**EXERCISE AIM**
Every entry below is to be copied word for word, with its pictures removed.

------ DATA SUPPLIED

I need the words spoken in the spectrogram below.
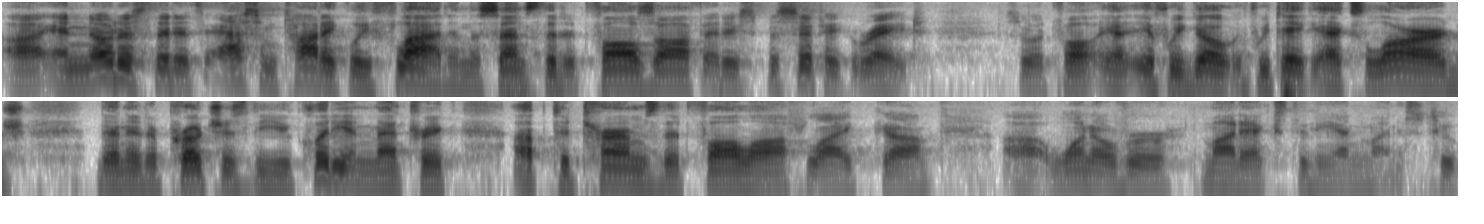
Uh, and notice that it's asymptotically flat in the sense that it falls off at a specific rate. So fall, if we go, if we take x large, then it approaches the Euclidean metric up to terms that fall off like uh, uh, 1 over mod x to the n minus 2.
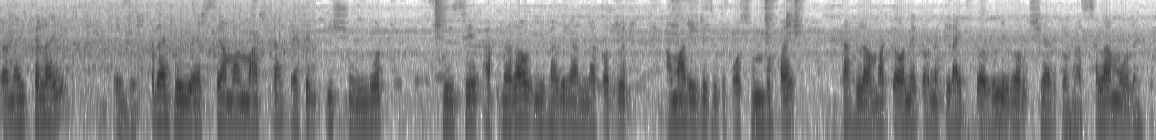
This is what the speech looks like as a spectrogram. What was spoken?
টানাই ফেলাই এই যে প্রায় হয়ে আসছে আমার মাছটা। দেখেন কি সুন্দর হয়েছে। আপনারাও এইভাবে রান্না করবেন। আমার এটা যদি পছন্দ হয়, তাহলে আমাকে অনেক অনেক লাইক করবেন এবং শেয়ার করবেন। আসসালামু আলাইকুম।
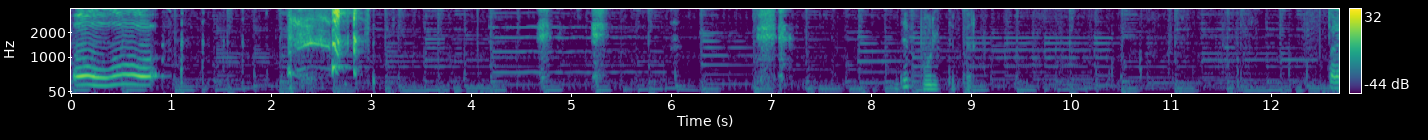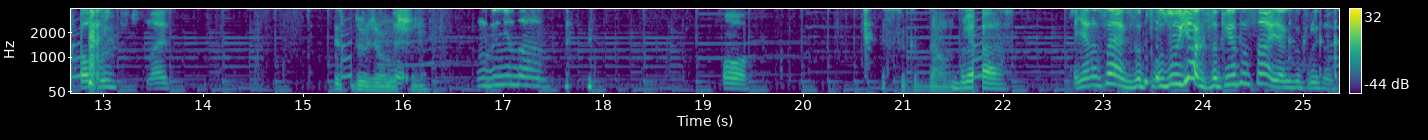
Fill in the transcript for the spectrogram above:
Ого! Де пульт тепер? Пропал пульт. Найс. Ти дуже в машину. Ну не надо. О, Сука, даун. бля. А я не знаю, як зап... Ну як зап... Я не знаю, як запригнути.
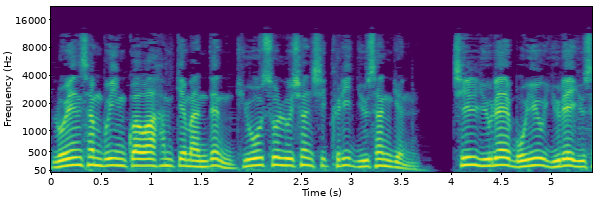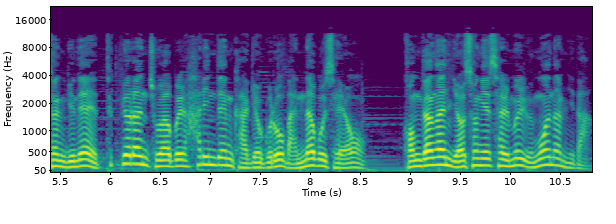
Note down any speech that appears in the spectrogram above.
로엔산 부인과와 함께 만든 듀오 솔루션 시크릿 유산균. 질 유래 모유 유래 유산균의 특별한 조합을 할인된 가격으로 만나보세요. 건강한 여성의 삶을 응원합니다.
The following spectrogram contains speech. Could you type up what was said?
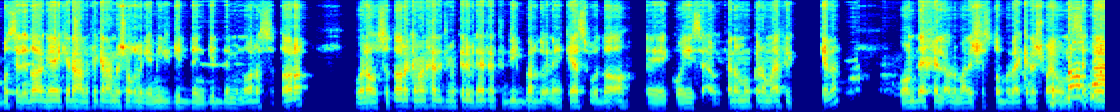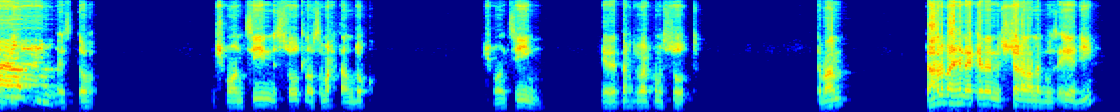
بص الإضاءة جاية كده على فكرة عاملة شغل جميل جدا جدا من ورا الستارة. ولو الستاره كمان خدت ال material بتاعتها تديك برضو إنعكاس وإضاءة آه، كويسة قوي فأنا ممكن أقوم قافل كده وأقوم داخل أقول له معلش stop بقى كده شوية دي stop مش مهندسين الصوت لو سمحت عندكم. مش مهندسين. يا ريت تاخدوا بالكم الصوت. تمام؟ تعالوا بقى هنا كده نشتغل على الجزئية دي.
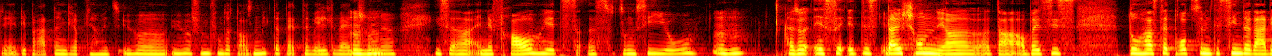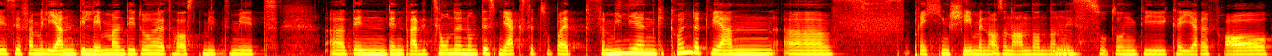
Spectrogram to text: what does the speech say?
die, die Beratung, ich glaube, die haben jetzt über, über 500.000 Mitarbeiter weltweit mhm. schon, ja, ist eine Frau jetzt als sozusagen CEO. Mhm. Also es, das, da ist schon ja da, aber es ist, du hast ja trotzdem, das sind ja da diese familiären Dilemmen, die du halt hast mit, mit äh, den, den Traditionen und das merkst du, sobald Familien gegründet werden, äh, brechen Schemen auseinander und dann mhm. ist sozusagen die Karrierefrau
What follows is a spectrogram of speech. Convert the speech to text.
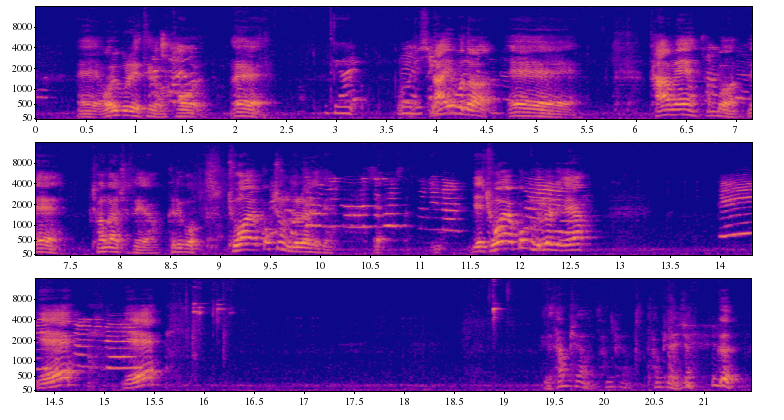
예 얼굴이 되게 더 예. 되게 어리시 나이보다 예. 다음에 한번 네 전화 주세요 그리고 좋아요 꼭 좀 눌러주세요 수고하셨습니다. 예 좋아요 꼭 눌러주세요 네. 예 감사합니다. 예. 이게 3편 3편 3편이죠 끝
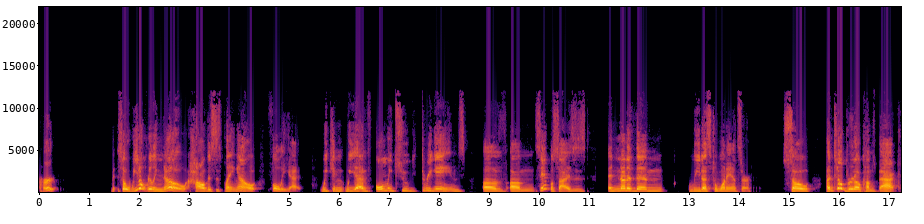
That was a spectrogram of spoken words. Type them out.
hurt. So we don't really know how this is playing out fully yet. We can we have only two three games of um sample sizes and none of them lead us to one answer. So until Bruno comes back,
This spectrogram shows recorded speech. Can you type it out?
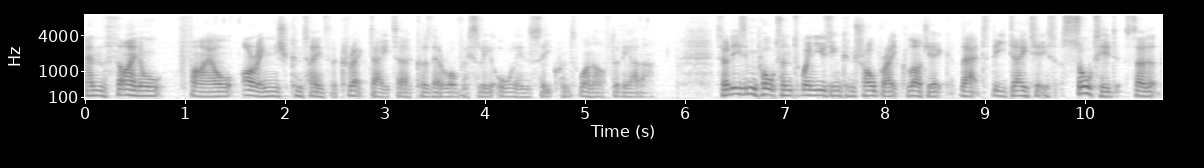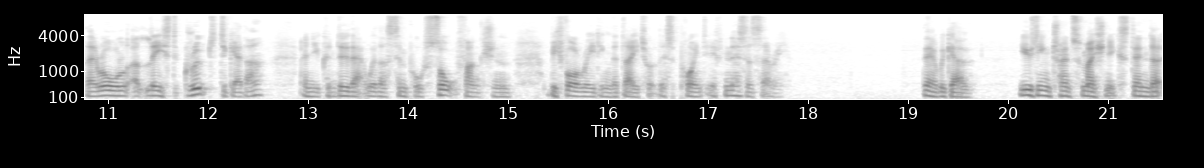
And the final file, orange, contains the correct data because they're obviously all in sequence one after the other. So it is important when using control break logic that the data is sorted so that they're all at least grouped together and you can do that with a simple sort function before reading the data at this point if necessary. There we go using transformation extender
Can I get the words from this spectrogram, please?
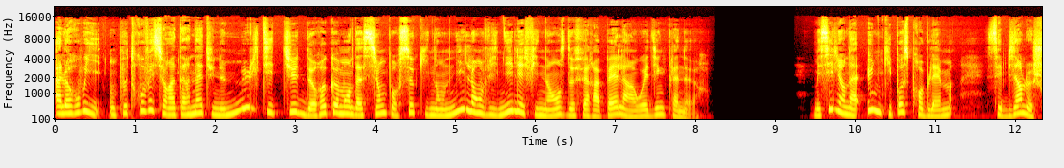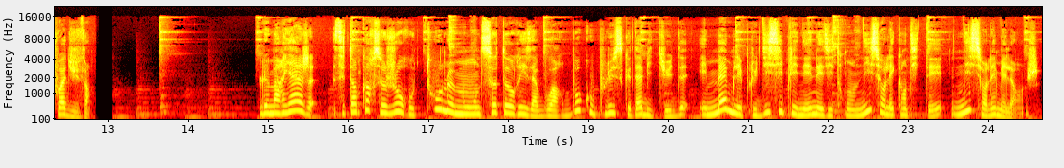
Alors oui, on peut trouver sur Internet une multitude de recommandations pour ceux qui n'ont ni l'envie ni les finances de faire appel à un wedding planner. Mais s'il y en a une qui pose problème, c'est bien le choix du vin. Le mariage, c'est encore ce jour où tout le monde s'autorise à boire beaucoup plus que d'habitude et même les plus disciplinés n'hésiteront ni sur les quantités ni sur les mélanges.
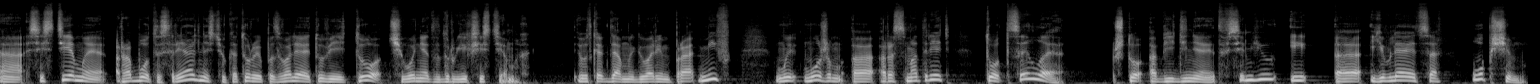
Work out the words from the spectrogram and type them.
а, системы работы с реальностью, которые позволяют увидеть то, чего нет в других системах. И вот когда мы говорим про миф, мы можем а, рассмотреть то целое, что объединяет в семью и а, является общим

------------

**FINISHED TASK**
I need the words spoken in the spectrogram below.
Uh, and notice that it's asymptotically flat in the sense that it falls off at a specific rate. So fall, if we go, if we take x large, then it approaches the Euclidean metric up to terms that fall off like uh, uh, 1 over mod x to the n minus 2.
This is what the speech looks like as a spectrogram. What was spoken?
টানাই ফেলাই এই যে প্রায় হয়ে আসছে আমার মাছটা। দেখেন কি সুন্দর হয়েছে। আপনারাও এইভাবে রান্না করবেন। আমার এটা যদি পছন্দ হয়, তাহলে আমাকে অনেক অনেক লাইক করবেন এবং শেয়ার করবেন। আসসালামু আলাইকুম।
Fill in the transcript for the spectrogram above:
Ого! Де пульт тепер? Пропал пульт. Найс. Ти дуже в машину. Ну не надо. О, Сука, даун. бля. А я не знаю, як зап... Ну як зап... Я не знаю, як запригнути.
Note down any speech that appears in the spectrogram above.
로엔산 부인과와 함께 만든 듀오 솔루션 시크릿 유산균. 질 유래 모유 유래 유산균의 특별한 조합을 할인된 가격으로 만나보세요. 건강한 여성의 삶을 응원합니다.
The following spectrogram contains speech. Could you type up what was said?
بص الإضاءة جاية كده على فكرة عاملة شغل جميل جدا جدا من ورا الستارة. ولو الستاره كمان خدت ال material بتاعتها تديك برضو إنعكاس وإضاءة آه، كويسة قوي فأنا ممكن أقوم قافل كده وأقوم داخل أقول له معلش stop بقى كده شوية دي stop مش مهندسين الصوت لو سمحت عندكم. مش مهندسين. يا ريت تاخدوا بالكم الصوت. تمام؟ تعالوا بقى هنا كده نشتغل على الجزئية دي.
Spectrogram to text: what does the speech say?
die, die Beratung, ich glaube, die haben jetzt über, über 500.000 Mitarbeiter weltweit mhm. schon, ja, ist eine Frau jetzt als sozusagen CEO. Mhm. Also es, das, da ist schon ja da, aber es ist, du hast ja trotzdem, das sind ja da diese familiären Dilemmen, die du halt hast mit, mit äh, den, den Traditionen und das merkst du, sobald Familien gegründet werden, äh, brechen Schemen auseinander und dann mhm. ist sozusagen die Karrierefrau
What follows is a spectrogram of speech. Convert the speech to text.
예 얼굴이 되게 더 예. 되게 어리시 나이보다 예. 다음에 한번 네 전화 주세요 그리고 좋아요 꼭 좀 눌러주세요 수고하셨습니다. 예 좋아요 꼭 눌러주세요 네. 예 감사합니다. 예. 이게 3편 3편 3편이죠 끝
That was a spectrogram of spoken words. Type them out.
hurt. So we don't really know how this is playing out fully yet. We can we have only two three games of um sample sizes and none of them lead us to one answer. So until Bruno comes back,
This spectrogram shows recorded speech. Can you type it out?
And the final file, orange, contains the correct data because they're obviously all in sequence one after the other. So it is important when using control break logic that the data is sorted so that they're all at least grouped together and you can do that with a simple sort function before reading the data at this point if necessary. There we go using transformation extender
Can I get the words from this spectrogram, please?
Alors oui, on peut trouver sur Internet une multitude de recommandations pour ceux qui n'ont ni l'envie ni les finances de faire appel à un wedding planner. Mais s'il y en a une qui pose problème, c'est bien le choix du vin. Le mariage, c'est encore ce jour où tout le monde s'autorise à boire beaucoup plus que d'habitude et même les plus disciplinés n'hésiteront ni sur les quantités ni sur les mélanges.
Work out the words from the spectrogram and type them.
а, системы работы с реальностью, которые позволяют увидеть то, чего нет в других системах. И вот когда мы говорим про миф, мы можем а, рассмотреть то целое, что объединяет в семью и а, является общим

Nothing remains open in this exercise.